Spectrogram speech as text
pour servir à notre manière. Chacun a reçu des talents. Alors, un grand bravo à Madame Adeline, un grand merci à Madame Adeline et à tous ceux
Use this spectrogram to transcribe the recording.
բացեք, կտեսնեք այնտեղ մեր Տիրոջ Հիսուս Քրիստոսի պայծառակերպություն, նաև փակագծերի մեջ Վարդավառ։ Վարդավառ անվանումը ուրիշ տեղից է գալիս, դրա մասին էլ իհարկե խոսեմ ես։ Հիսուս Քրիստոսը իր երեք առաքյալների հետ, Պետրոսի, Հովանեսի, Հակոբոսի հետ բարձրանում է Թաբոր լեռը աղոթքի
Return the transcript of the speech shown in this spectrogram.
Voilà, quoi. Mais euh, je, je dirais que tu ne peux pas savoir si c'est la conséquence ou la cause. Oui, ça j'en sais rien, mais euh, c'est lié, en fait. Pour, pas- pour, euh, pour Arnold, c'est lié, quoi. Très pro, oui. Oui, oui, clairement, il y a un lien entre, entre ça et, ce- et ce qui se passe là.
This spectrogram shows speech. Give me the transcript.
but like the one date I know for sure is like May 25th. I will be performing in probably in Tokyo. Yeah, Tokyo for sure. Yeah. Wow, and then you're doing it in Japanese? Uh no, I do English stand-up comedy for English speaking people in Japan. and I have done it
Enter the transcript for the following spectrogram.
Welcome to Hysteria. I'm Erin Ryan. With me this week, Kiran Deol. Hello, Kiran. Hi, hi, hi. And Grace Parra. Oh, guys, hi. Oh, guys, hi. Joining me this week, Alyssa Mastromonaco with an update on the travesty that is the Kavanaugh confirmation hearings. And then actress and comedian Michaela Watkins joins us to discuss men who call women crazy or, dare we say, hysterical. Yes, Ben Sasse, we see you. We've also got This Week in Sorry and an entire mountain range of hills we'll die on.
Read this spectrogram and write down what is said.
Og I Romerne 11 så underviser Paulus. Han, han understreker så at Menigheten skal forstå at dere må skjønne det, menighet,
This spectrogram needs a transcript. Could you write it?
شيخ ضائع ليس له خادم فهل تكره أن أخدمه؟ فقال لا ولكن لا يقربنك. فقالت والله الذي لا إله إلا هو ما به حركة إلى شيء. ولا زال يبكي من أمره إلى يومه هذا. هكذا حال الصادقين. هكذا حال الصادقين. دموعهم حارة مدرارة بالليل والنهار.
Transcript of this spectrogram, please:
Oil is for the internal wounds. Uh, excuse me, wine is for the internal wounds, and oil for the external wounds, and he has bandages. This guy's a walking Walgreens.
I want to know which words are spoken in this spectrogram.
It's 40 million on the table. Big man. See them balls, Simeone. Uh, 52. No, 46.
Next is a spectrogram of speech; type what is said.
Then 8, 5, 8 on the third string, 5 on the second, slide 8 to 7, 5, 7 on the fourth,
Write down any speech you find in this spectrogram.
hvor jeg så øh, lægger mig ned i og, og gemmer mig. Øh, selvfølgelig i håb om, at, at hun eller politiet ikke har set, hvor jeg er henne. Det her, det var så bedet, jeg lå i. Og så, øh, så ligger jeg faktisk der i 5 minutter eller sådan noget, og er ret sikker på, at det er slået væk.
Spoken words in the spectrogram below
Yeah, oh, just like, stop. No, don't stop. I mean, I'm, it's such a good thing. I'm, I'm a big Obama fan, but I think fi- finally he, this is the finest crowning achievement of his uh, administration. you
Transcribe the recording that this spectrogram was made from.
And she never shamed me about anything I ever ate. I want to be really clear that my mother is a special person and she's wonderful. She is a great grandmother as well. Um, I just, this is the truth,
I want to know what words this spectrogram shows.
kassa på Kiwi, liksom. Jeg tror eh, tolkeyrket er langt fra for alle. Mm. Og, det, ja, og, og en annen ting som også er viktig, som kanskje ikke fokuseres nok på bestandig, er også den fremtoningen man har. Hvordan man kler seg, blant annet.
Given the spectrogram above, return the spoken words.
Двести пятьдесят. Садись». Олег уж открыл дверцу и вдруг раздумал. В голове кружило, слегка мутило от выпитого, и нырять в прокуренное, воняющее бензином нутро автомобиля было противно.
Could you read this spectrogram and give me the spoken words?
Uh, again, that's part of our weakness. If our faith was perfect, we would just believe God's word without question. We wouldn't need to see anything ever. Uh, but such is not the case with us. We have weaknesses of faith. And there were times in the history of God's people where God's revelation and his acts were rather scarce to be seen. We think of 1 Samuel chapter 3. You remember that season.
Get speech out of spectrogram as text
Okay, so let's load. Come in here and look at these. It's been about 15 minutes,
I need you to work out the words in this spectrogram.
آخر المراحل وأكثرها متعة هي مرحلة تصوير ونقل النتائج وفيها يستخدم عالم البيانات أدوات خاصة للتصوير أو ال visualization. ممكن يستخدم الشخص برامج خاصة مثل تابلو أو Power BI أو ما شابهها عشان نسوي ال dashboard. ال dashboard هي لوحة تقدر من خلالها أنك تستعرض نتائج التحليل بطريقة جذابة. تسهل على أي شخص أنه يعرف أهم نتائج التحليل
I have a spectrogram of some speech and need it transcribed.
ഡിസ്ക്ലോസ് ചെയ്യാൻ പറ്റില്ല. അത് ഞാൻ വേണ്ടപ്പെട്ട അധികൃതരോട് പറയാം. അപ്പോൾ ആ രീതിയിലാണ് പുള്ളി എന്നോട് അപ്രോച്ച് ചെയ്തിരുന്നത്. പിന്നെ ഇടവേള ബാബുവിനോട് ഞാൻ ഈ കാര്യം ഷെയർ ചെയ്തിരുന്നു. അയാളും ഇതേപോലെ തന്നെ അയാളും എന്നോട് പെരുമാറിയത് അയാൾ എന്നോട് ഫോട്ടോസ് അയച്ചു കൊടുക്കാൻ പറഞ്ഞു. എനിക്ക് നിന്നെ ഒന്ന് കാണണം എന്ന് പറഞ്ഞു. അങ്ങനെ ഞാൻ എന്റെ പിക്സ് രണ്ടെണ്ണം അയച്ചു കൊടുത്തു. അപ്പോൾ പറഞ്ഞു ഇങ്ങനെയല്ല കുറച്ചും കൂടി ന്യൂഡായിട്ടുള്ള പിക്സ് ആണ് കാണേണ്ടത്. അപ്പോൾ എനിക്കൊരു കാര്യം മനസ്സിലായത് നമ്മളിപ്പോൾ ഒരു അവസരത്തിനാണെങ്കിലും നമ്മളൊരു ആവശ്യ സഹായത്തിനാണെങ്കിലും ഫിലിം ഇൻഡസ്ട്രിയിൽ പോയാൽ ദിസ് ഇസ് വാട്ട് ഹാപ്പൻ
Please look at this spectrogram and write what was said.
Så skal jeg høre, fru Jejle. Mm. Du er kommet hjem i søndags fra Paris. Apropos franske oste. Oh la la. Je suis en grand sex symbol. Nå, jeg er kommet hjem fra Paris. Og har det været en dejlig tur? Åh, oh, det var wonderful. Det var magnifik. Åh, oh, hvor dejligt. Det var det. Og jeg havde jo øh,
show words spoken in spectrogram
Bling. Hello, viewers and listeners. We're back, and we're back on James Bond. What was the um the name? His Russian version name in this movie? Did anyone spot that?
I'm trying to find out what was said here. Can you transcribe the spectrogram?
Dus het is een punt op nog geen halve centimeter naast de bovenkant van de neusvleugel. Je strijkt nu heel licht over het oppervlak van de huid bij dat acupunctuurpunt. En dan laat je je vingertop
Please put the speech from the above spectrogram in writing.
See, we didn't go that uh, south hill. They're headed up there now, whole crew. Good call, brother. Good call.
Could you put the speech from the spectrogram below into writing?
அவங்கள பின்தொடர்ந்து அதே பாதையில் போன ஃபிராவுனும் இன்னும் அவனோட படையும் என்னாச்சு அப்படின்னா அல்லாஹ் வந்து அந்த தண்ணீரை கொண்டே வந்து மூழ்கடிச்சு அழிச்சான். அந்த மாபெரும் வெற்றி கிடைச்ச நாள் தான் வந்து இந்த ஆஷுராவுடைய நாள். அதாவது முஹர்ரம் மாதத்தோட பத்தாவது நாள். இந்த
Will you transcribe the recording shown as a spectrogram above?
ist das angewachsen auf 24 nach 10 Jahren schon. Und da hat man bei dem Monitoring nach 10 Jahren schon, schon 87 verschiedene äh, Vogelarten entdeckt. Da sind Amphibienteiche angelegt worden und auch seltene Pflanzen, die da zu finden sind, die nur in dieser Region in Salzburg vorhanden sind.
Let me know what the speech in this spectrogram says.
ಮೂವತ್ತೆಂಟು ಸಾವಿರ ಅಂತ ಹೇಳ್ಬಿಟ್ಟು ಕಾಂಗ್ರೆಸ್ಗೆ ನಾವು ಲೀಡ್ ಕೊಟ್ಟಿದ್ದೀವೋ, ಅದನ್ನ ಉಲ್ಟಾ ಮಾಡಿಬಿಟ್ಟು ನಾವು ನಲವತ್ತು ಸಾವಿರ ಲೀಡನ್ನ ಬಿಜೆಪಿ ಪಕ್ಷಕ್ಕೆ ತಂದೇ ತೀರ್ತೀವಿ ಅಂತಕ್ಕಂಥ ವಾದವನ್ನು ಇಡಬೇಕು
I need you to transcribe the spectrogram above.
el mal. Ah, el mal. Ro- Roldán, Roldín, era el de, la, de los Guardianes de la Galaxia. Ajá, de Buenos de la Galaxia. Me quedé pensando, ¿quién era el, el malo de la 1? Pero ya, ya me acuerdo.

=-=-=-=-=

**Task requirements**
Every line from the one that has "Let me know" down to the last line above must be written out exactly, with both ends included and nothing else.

**Worked solution**
Let me know what the speech in this spectrogram says.
ಮೂವತ್ತೆಂಟು ಸಾವಿರ ಅಂತ ಹೇಳ್ಬಿಟ್ಟು ಕಾಂಗ್ರೆಸ್ಗೆ ನಾವು ಲೀಡ್ ಕೊಟ್ಟಿದ್ದೀವೋ, ಅದನ್ನ ಉಲ್ಟಾ ಮಾಡಿಬಿಟ್ಟು ನಾವು ನಲವತ್ತು ಸಾವಿರ ಲೀಡನ್ನ ಬಿಜೆಪಿ ಪಕ್ಷಕ್ಕೆ ತಂದೇ ತೀರ್ತೀವಿ ಅಂತಕ್ಕಂಥ ವಾದವನ್ನು ಇಡಬೇಕು
I need you to transcribe the spectrogram above.
el mal. Ah, el mal. Ro- Roldán, Roldín, era el de, la, de los Guardianes de la Galaxia. Ajá, de Buenos de la Galaxia. Me quedé pensando, ¿quién era el, el malo de la 1? Pero ya, ya me acuerdo.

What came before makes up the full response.